Born in Perm, Petr Vereshchagin (1836-1886), the brother of Vasilii Petrovich, was already an established fresco painter before he enrolled at the Academy of Fine Arts in St. Petersburg. He eventually became an Academician in 1873. Vereshchagin was particularly known for his skill at rendering perspective and, owing to his peregrination through Russia, his topographical views. From 1868 onwards, the work stemming from his visits to Moscow, St. Petersburg, Finland, Crimea, the Caucasus, Kiev, Sebastopol and the Urals was frequently on show at Academicians' Exhibitions.
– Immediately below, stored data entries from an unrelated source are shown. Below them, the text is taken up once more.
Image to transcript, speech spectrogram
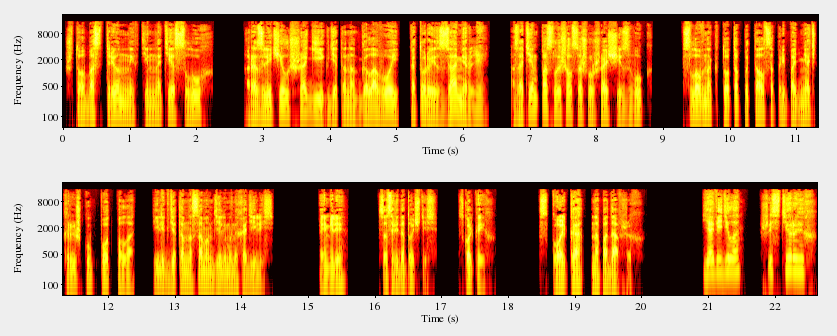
что обостренный в темноте слух различил шаги где-то над головой, которые замерли, а затем послышался шуршащий звук, словно кто-то пытался приподнять крышку подпола или где там на самом деле мы находились. Эмили, сосредоточьтесь. Сколько их? Сколько нападавших? Я видела шестерых,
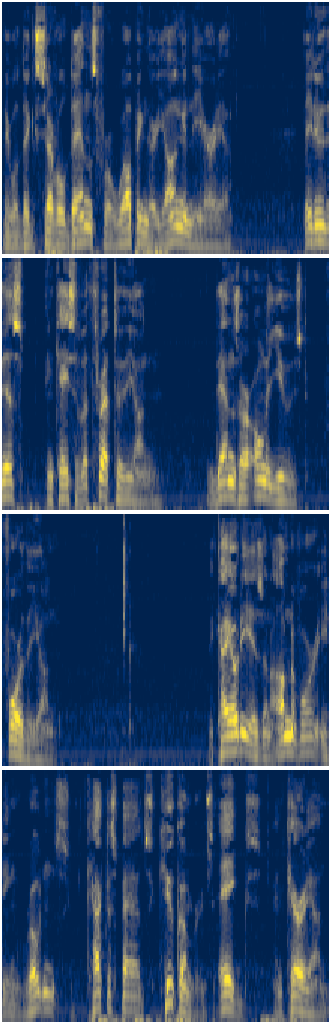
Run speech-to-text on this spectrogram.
They will dig several dens for whelping their young in the area. They do this in case of a threat to the young. Dens are only used for the young. The coyote is an omnivore eating rodents, cactus pads, cucumbers, eggs, and carrion.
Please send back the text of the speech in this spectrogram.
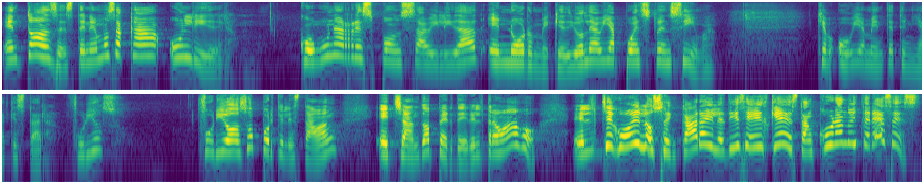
Entonces, tenemos acá un líder con una responsabilidad enorme que Dios le había puesto encima que obviamente tenía que estar furioso. Furioso porque le estaban echando a perder el trabajo. Él llegó y los encara y les dice, es que están cobrando intereses.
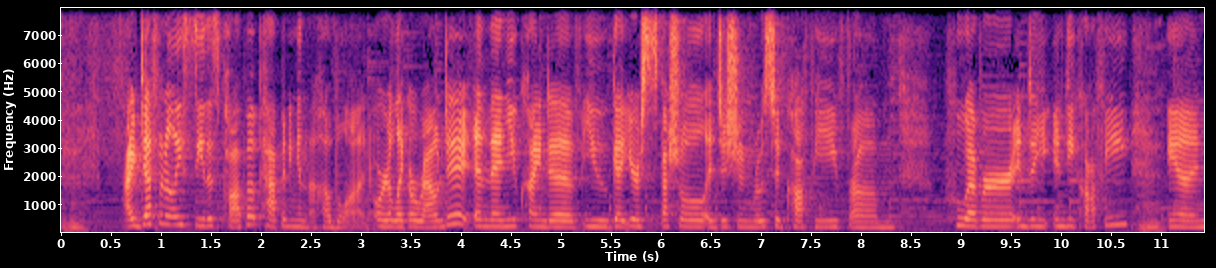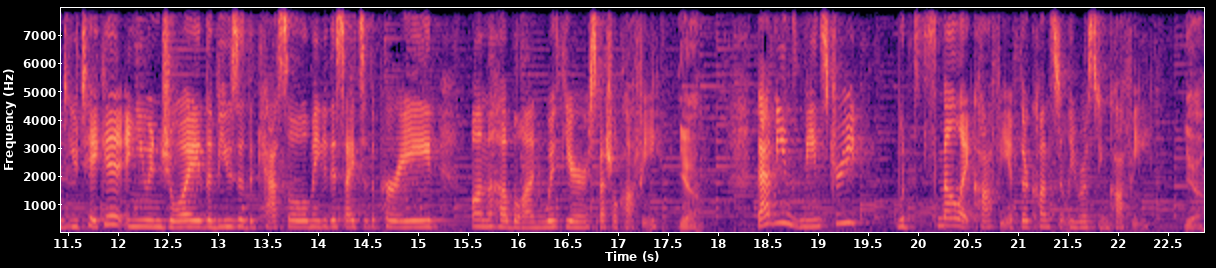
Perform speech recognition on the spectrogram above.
Mm-hmm. I definitely see this pop up happening in the Hub Lawn or like around it, and then you kind of you get your special edition roasted coffee from whoever indie indie coffee Mm-hmm. and you take it and you enjoy the views of the castle maybe the sights of the parade on the hub lawn with your special coffee Yeah, that means Main Street would smell like coffee if they're constantly roasting coffee. yeah.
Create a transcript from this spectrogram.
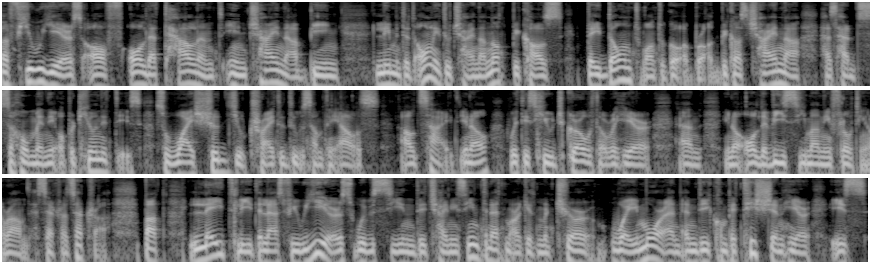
a few years of all that talent in China being limited only to China, not because they don't want to go abroad, because China has had so many opportunities. So why should you try to do something else outside, you know, with this huge growth over here and, you know, all the VC money floating around, etc., etc. But lately, the last few years, we've seen the Chinese internet market mature way more and, and the competition here is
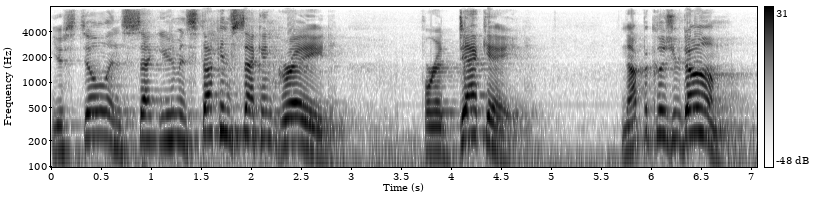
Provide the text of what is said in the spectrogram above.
You're still in sec, you've been stuck in second grade for a decade. Not because you're dumb.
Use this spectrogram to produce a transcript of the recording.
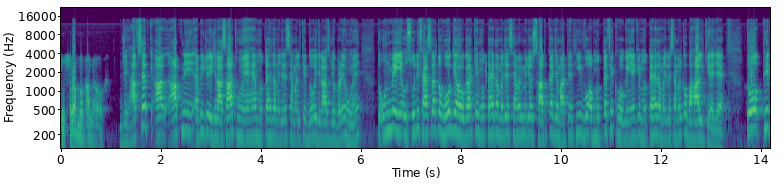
دوسرا مرحلہ ہوگا۔ جی حافظ صاحب، آپ نے ابھی جو اجلاسات ہوئے ہیں متحدہ مجلس عمل کے دو اجلاس جو بڑے ہوئے ہیں، تو ان میں یہ اصولی فیصلہ تو ہو گیا ہوگا کہ متحدہ مجلس عمل میں جو سابقہ جماعتیں تھیں، وہ اب متفق ہو گئی ہیں کہ متحدہ مجلس عمل کو بحال کیا جائے۔ تو پھر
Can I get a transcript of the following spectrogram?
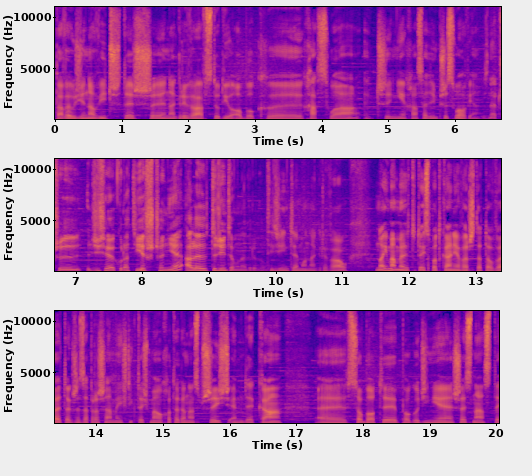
Paweł Zienowicz też nagrywa w studiu obok hasła, czy nie hasła, przysłowia. Znaczy, dzisiaj akurat jeszcze nie, ale tydzień temu nagrywał. Tydzień temu nagrywał. No i mamy tutaj spotkania warsztatowe, także zapraszamy, jeśli ktoś ma ochotę do nas przyjść, MDK. E, soboty po godzinie 16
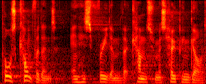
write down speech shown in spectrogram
Paul's confident in his freedom that comes from his hope in God.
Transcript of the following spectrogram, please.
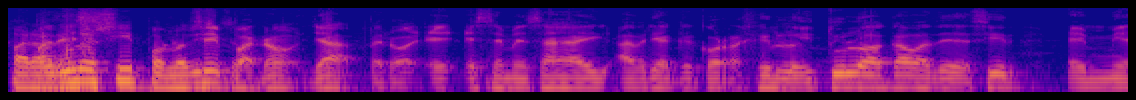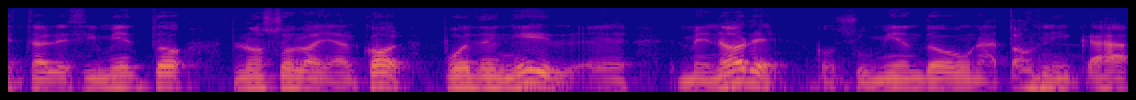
Para algunos sí, por lo Sí, visto. pues no, ya, pero e- ese mensaje hay- habría que corregirlo. Y tú lo acabas de decir, en mi establecimiento no solo hay alcohol, pueden ir eh, menores consumiendo una tónica,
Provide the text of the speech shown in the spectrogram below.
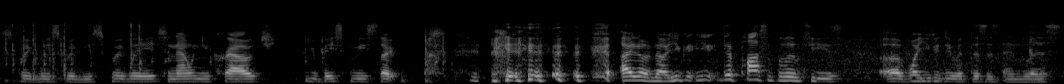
squiggly, squiggly, squiggly. So now when you crouch, you basically start. I don't know. You could. You, the possibilities of what you could do with this is endless.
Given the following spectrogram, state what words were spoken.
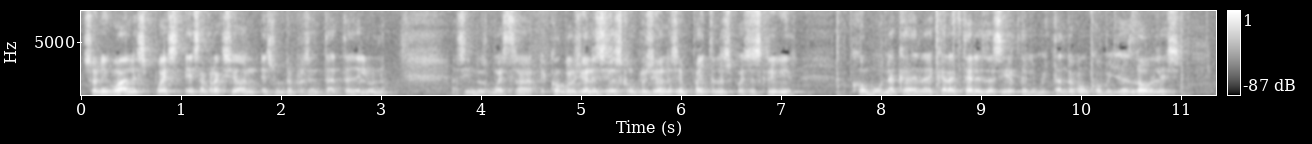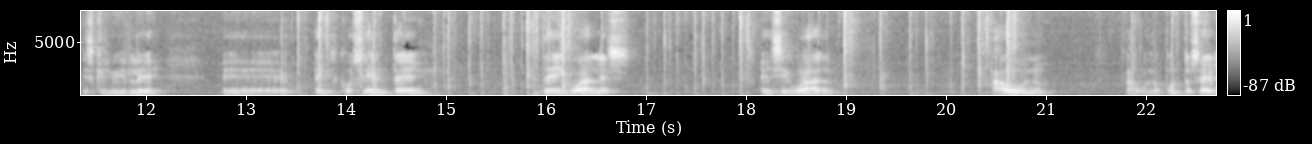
son iguales, pues esa fracción es un representante del 1. Así nos muestra conclusiones y esas conclusiones en Python las puedes escribir como una cadena de caracteres, es decir, delimitando con comillas dobles y escribirle eh, el cociente de iguales es igual a 1, a 1.0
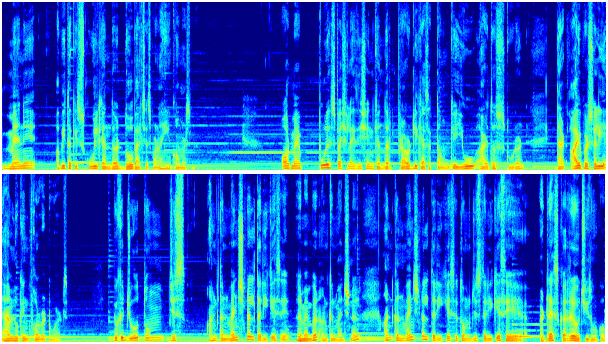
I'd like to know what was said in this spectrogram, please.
میں نے ابھی تک اسکول کے اندر دو بیچز پڑھائی ہیں کامرس میں۔ اور میں پورے اسپیشلائزیشن کے اندر پراؤڈلی کہہ سکتا ہوں کہ you are the student that I personally I'm looking forward towards کیونکہ جو تم جس انکنوینشنل طریقے سے ریممبر انکنوینشنل انکنوینشنل طریقے سے تم جس طریقے سے ایڈریس کر رہے ہو چیزوں کو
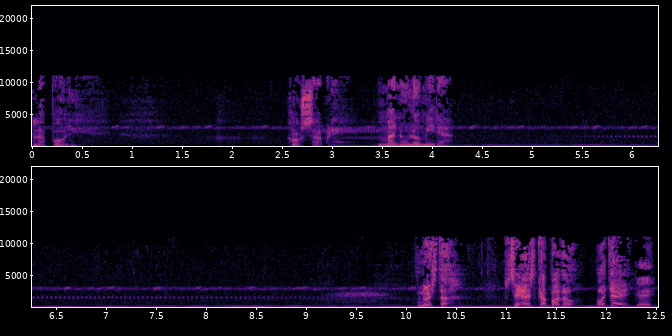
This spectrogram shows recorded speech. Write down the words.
¿La poli? ¿O Sabri? Manu lo mira. No está. Se ha escapado. Oye. ¿Qué?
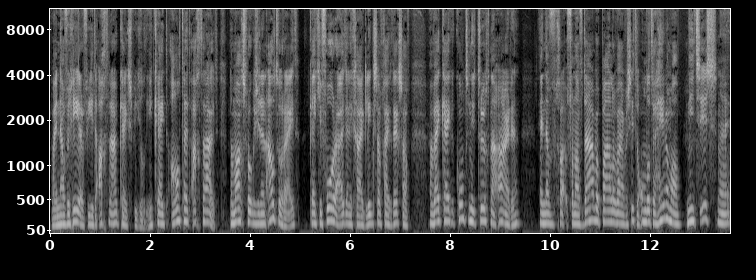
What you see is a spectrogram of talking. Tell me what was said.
wij navigeren via de achteruitkijkspiegel. Je kijkt altijd achteruit. Normaal gesproken als je in een auto rijdt, kijk je vooruit... en ik ga ik linksaf, ga ik rechtsaf. Maar wij kijken continu terug naar aarde... En dan vanaf daar bepalen waar we zitten. Omdat er helemaal niets is. Nee,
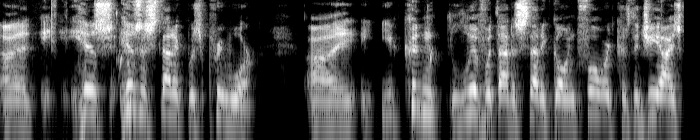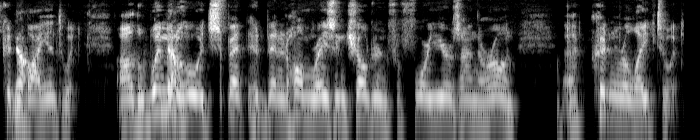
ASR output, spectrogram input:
uh, his his aesthetic was pre-war. Uh, you couldn't live with that aesthetic going forward because the GIs couldn't no. buy into it. Uh, the women no. who had spent had been at home raising children for four years on their own uh, couldn't relate to it.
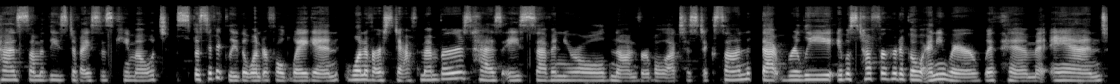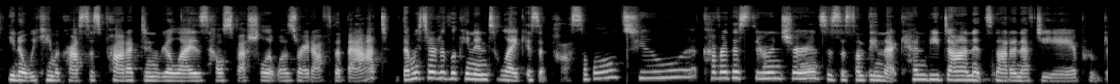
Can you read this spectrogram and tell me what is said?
as some of these devices came out, specifically the Wonderfold Wagon, one of our staff members has a seven year old nonverbal autistic son that really, it was tough for her to go anywhere with him. And, you know, we came across this product and realized how special it was right off the bat. Then we started looking into like, is it possible to cover this through insurance? Is this something that can be done? It's not an FDA approved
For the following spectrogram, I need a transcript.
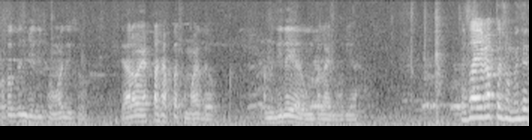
কতদিন যদি সময় দিছো? আরও একটা সপ্তাহ সময় দেও। আমি দিলেই আর উনটা লাগবো রিয়া চাচা এক সপ্তাহ সময় দিয়ে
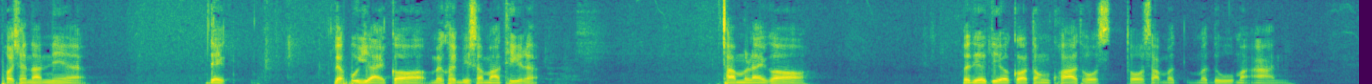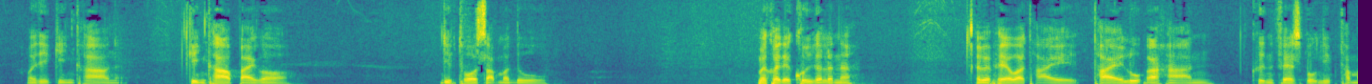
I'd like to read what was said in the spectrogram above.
เพราะฉะนั้นเนี่ย เด็ก และผู้ใหญ่ก็ไม่ค่อยมีสมาธิแล้วทำอะไรก็ประเดี๋ยวเดียวก็ต้องคว้าโทรโทรศัพท์มามาดูมาอ่านบางทีกินข้าวเนี่ยกินข้าวไปก็ หยิบโทรศัพท์มาดู ไม่ค่อยได้คุยกันแล้วนะไอ้ประเภทว่าถ่ายถ่ายรูปอาหารขึ้น Facebook นี่ธรรม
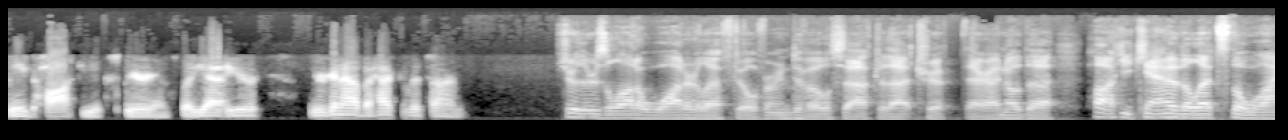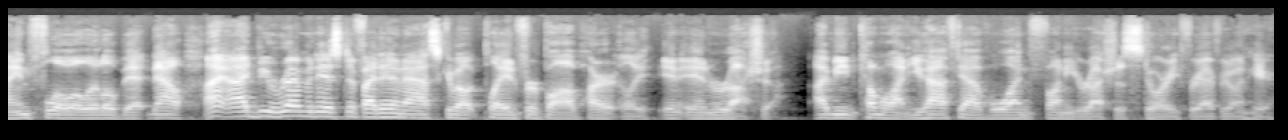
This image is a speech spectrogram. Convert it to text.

The Chusovaia river, a tributary of the Kama River, rises in the central Urals and flows northwest towards Perm. The river is particularly well-known for the impressive rock formations which line its banks and have proved so trecherous to boats that they are known colloquially as boitsy, or fighters. In 1877 Vereshchagin travelled to the region and appears to have painted a number of studies of the Chusovaia including 'Mouth of the river Arkhipovka at the Chusovaia' and 'View of the Chusovaia by the village of Podvolochnaia' (F. I. Bulgakov, Nashi khudozhniki, St. Petersburg, 1890, I, p. 87).